→ TASK DIRECTIONS: Without including any picture, copy the entries that follow word for word.

→ SUPPLIED MATERIAL:

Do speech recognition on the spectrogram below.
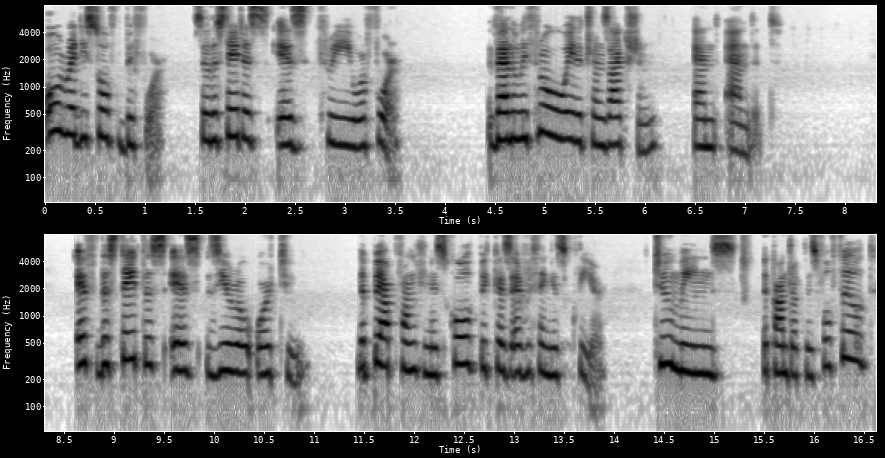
already solved before, so the status is 3 or 4, then we throw away the transaction and end it. If the status is 0 or 2, the payup function is called because everything is clear 2 means the contract is fulfilled,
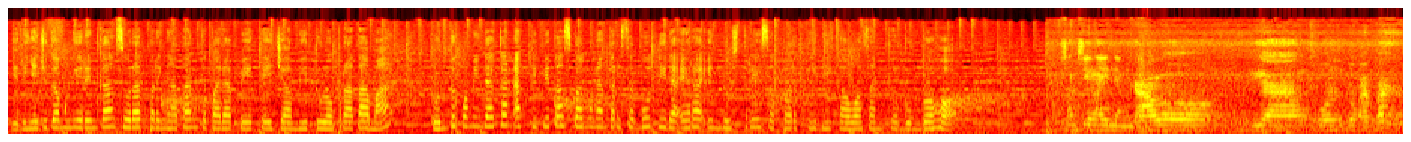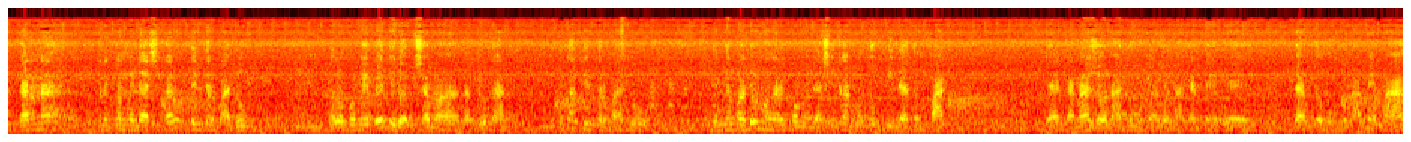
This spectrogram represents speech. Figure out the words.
Dirinya juga mengirimkan surat peringatan kepada PT Jambi Tulo Pratama untuk memindahkan aktivitas bangunan tersebut di daerah industri seperti di kawasan Kebung Boho. Sanksi lain yang kalau yang untuk apa? Karena rekomendasikan tim terpadu. Kalau PPP tidak bisa menentukan itu kan tim terpadu tim terpadu merekomendasikan untuk pindah tempat ya karena zona itu bukan zona RTW dan kebetulan memang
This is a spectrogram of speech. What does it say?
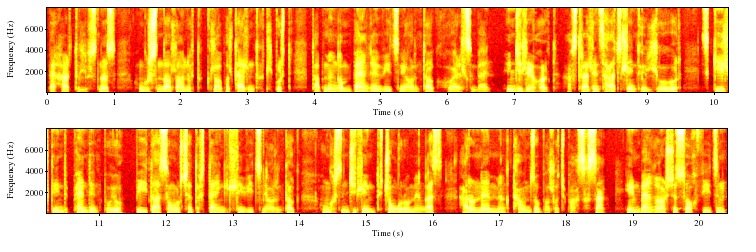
барихаар төлөвлснөөс өнгөрсөн 7 хоногт Global Talent хөтөлбөрт 5000 байнгын визний оронтойг хуваарлсан байна. Энэ жилийн хувьд Австралийн цагаачлалын төлөвлөгөөгөөр Skilled Independent буюу бие даасан ур чадвартай ангиллын визний оронтойг өнгөрсөн жилийн 43 мянгаас 18500 болгож багасгасан. Энэ байнгын оршин суух виз нь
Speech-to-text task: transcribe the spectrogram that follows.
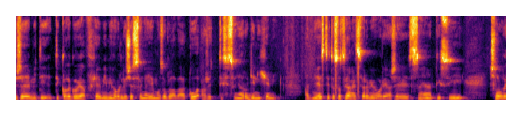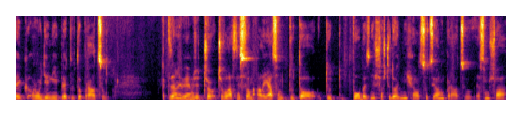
že mi tí, tí kolegovia v chémii mi hovorili, že Sonia je mozog laváku a že ty si Sonia rodený chemik. A dnes tieto sociálne sféry mi hovoria, že Sonia, ty si človek rodený pre túto prácu. Tak teda neviem, že čo, čo vlastne som, ale ja som túto, tú, vôbec nešla študovať Michal sociálnu prácu. Ja som šla,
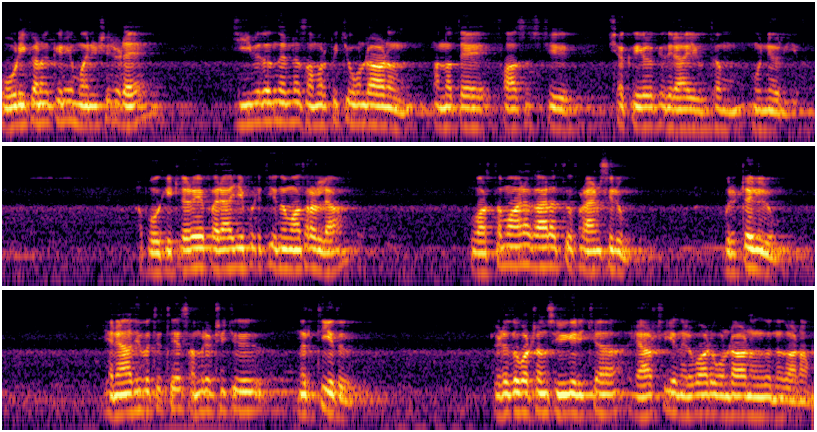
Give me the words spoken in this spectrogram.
കോടിക്കണക്കിന് മനുഷ്യരുടെ ജീവിതം തന്നെ സമർപ്പിച്ചുകൊണ്ടാണ് അന്നത്തെ ഫാസിസ്റ്റ് ശക്തികൾക്കെതിരായ യുദ്ധം മുന്നേറിയത്. അപ്പോൾ ഹിറ്റ്ലറെ പരാജയപ്പെടുത്തിയെന്ന് മാത്രമല്ല വർത്തമാനകാലത്ത് ഫ്രാൻസിലും ബ്രിട്ടനിലും ജനാധിപത്യത്തെ സംരക്ഷിച്ച് നിർത്തിയത് ഇടതുപക്ഷം സ്വീകരിച്ച രാഷ്ട്രീയ നിലപാട് കൊണ്ടാണ് എന്ന് കാണാം.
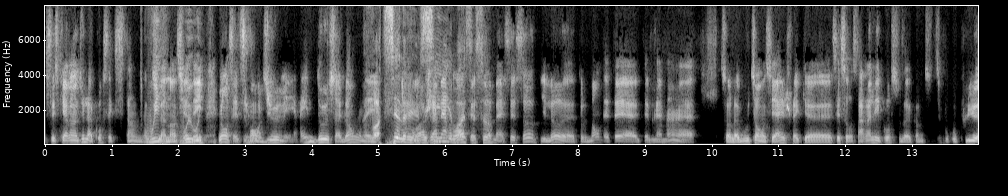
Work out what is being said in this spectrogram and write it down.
c'est ce qui a rendu la course excitante, comme oui, tu l'as mentionné. Là, on s'est dit, mon Dieu, mais 22 secondes. Va-t-il réussir? jamais ouais, c'est ça. Ben, c'est ça. Puis là, euh, tout le monde était, était vraiment euh, sur le bout de son siège. Fait que euh, c'est ça. Ça rend les courses, comme tu dis, beaucoup plus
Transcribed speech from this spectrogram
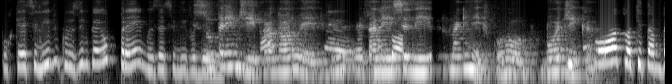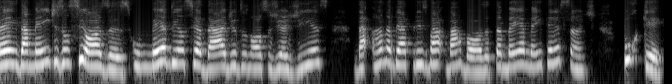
porque esse livro, inclusive, ganhou prêmios, esse livro dele. Super indico, tá? adoro ele? É, eu já li esse livro, magnífico, oh, boa dica. Outro aqui também, da Mentes Ansiosas, O Medo e Ansiedade dos Nossos Dias a Dias, da Ana Beatriz Barbosa, também é bem interessante. Por quê?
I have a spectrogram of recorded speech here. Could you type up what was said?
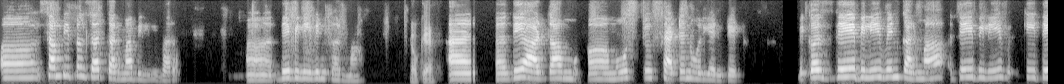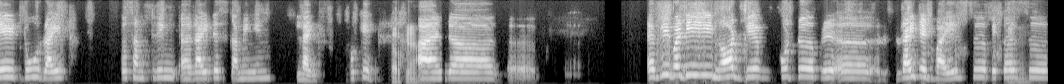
Uh, some people are karma believer. Uh, they believe in karma. Okay. And uh, they are the uh, most saturn oriented because they believe in karma they believe ki they do right so something uh, right is coming in life. Okay. Okay. And uh, uh, everybody not give good uh, uh, right advice uh, because uh,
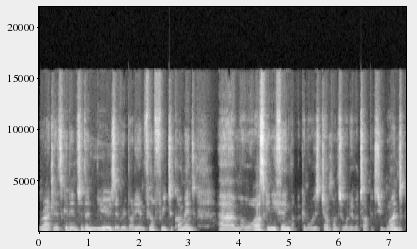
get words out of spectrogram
Right, let's get into the news, everybody, and feel free to comment um, or ask anything. I can always jump onto whatever topics you want.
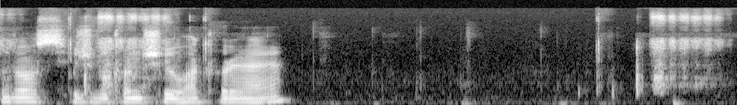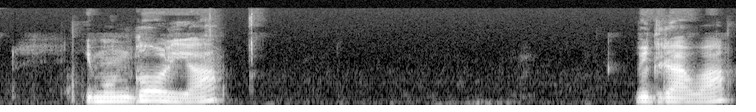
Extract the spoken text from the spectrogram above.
Rosja już wykończyła Koreę. I Mongolia wygrała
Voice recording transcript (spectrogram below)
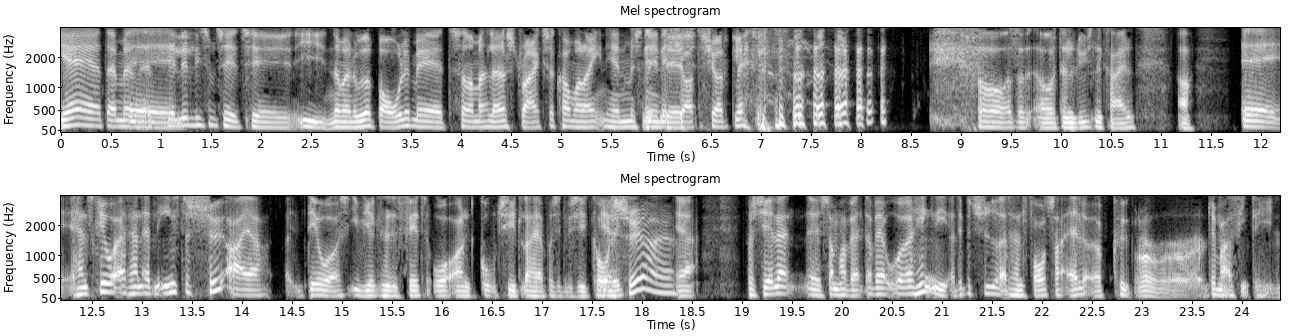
Ja, ja, der, man, Øh. det er lidt ligesom til, til i, når man er ude at bowle med, at så når man har lavet strike, så kommer der en hen med sådan Med- en med øh, shot. shotglas. Og, og, så, og den lysende kejl. Og, øh, han skriver, at han er den eneste søejer. Det er jo også i virkeligheden et fedt ord og en god titel her på sit visitkort. ja, ikke? søejer. Ja. På Sjælland, øh, som har valgt at være uafhængig, og det betyder, at han foretager alle opkøb. Det er meget fint det hele.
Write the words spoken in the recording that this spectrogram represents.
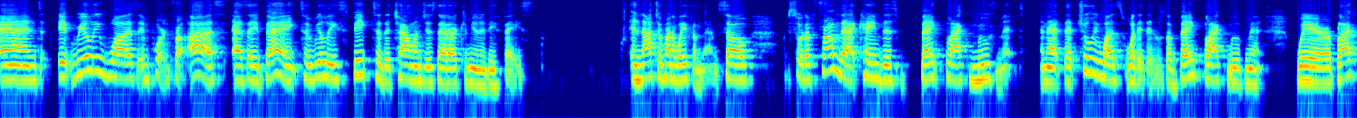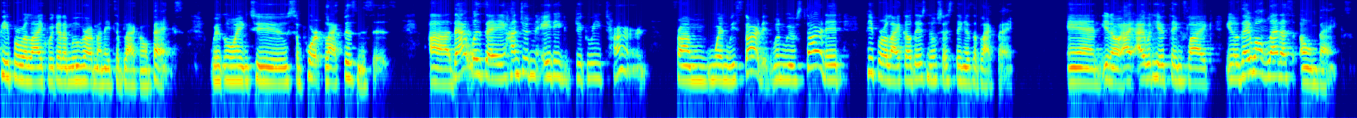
And it really was important for us as a bank to really speak to the challenges that our community face and not to run away from them. So, sort of from that came this Bank Black movement. And that, that truly was what it is. A Bank Black movement where black people were like, we're going to move our money to black owned banks. We're going to support black businesses. Uh, that was a 180 degree turn from when we started. When we started, people were like, oh, there's no such thing as a black bank. And, you know, I, I would hear things like, you know, they won't let us own banks.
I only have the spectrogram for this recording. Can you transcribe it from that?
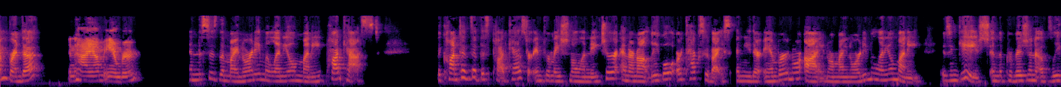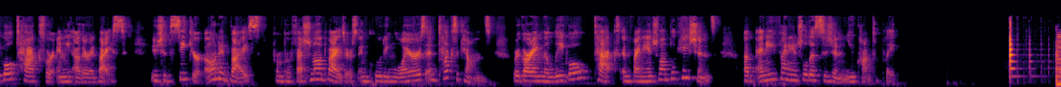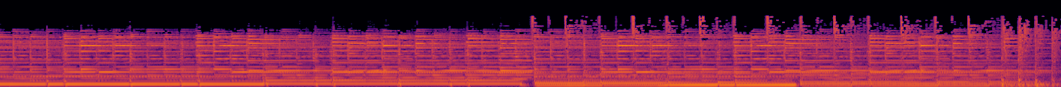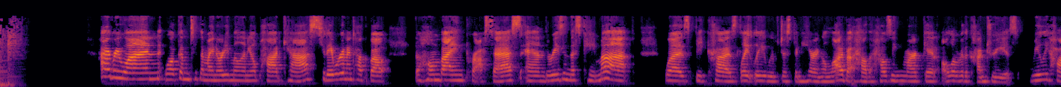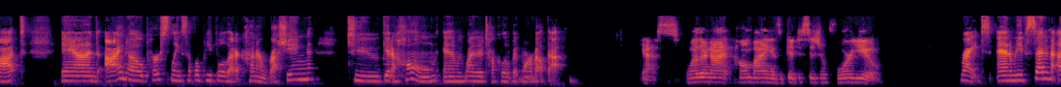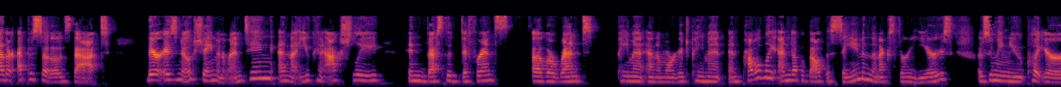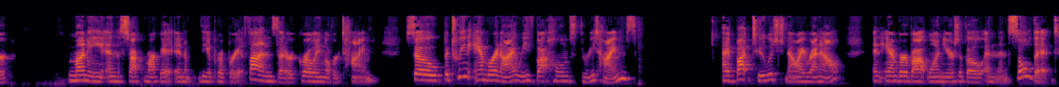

→ THE COMPLETED TASK:
Do speech recognition on the spectrogram below.
already solved before, so the status is 3 or 4, then we throw away the transaction and end it. If the status is 0 or 2, the payup function is called because everything is clear 2 means the contract is fulfilled,
This spectrogram represents speech. Figure out the words.
Dirinya juga mengirimkan surat peringatan kepada PT Jambi Tulo Pratama untuk memindahkan aktivitas bangunan tersebut di daerah industri seperti di kawasan Kebung Boho. Sanksi lain yang kalau yang untuk apa? Karena rekomendasikan tim terpadu. Kalau PPP tidak bisa menentukan itu kan tim terpadu tim terpadu merekomendasikan untuk pindah tempat ya karena zona itu bukan zona RTW dan kebetulan memang
This is a spectrogram of speech. What does it say?
барихаар төлөвлснөөс өнгөрсөн 7 хоногт Global Talent хөтөлбөрт 5000 байнгын визний оронтойг хуваарлсан байна. Энэ жилийн хувьд Австралийн цагаачлалын төлөвлөгөөгөөр Skilled Independent буюу бие даасан ур чадвартай ангиллын визний оронтойг өнгөрсөн жилийн 43 мянгаас 18500 болгож багасгасан. Энэ байнгын оршин суух виз нь
Speech-to-text task: transcribe the spectrogram that follows.
že mi tí, tí kolegovia v chémii mi hovorili, že Sonia je mozog laváku a že ty si Sonia rodený chemik. A dnes tieto sociálne sféry mi hovoria, že Sonia, ty si človek rodený pre túto prácu. Tak teda neviem, že čo, čo vlastne som, ale ja som túto, tú, vôbec nešla študovať Michal sociálnu prácu. Ja som šla,
Give me the words spoken in this spectrogram.
കോടിക്കണക്കിന് മനുഷ്യരുടെ ജീവിതം തന്നെ സമർപ്പിച്ചുകൊണ്ടാണ് അന്നത്തെ ഫാസിസ്റ്റ് ശക്തികൾക്കെതിരായ യുദ്ധം മുന്നേറിയത്. അപ്പോൾ ഹിറ്റ്ലറെ പരാജയപ്പെടുത്തിയെന്ന് മാത്രമല്ല വർത്തമാനകാലത്ത് ഫ്രാൻസിലും ബ്രിട്ടനിലും ജനാധിപത്യത്തെ സംരക്ഷിച്ച് നിർത്തിയത് ഇടതുപക്ഷം സ്വീകരിച്ച രാഷ്ട്രീയ നിലപാട് കൊണ്ടാണ് എന്ന് കാണാം.
Work out what is being said in this spectrogram and write it down.
c'est ce qui a rendu la course excitante, comme oui, tu l'as mentionné. Là, on s'est dit, mon Dieu, mais 22 secondes. Va-t-il réussir? jamais ouais, c'est ça. Ben, c'est ça. Puis là, euh, tout le monde était, était vraiment euh, sur le bout de son siège. Fait que euh, c'est ça. Ça rend les courses, comme tu dis, beaucoup plus
Transcribed speech from this spectrogram
porque esse livro, inclusive, ganhou prêmios, esse livro dele. Super indico, tá? adoro ele? É, eu já li esse livro, magnífico, oh, boa dica. Outro aqui também, da Mentes Ansiosas, O Medo e Ansiedade dos Nossos Dias a Dias, da Ana Beatriz Barbosa, também é bem interessante. Por quê?
I have a spectrogram of recorded speech here. Could you type up what was said?
Uh, some people are karma believer. Uh, they believe in karma. Okay. And uh, they are the uh, most saturn oriented because they believe in karma they believe ki they do right so something uh, right is coming in life. Okay. Okay. And uh, uh, everybody not give good uh, uh, right advice uh, because uh,
get words out of spectrogram
Right, let's get into the news, everybody, and feel free to comment um, or ask anything. I can always jump onto whatever topics you want.
Extract the spoken text from the spectrogram above.
Rosja już wykończyła Koreę. I Mongolia wygrała
Voice recording transcript (spectrogram below)
Ja, ja, der, man, Øh. det er lidt ligesom til, til i, når man er ude at bowle med, at så når man har lavet strike, så kommer der en hen med sådan Med- en med øh, shot. shotglas. Og, og, så, og den lysende kejl. Og, øh, han skriver, at han er den eneste søejer. Det er jo også i virkeligheden et fedt ord og en god titel her på sit visitkort. ja, ikke? søejer. Ja. På Sjælland, øh, som har valgt at være uafhængig, og det betyder, at han foretager alle opkøb. Det er meget fint det hele.
Write the words spoken in the recording that this spectrogram represents.
And it really was important for us as a bank to really speak to the challenges that our community face and not to run away from them. So, sort of from that came this Bank Black movement. And that, that truly was what it is. A Bank Black movement where black people were like, we're going to move our money to black owned banks. We're going to support black businesses. Uh, that was a 180 degree turn from when we started. When we started, people were like, oh, there's no such thing as a black bank. And, you know, I, I would hear things like, you know, they won't let us own banks.
I only have the spectrogram for this recording. Can you transcribe it from that?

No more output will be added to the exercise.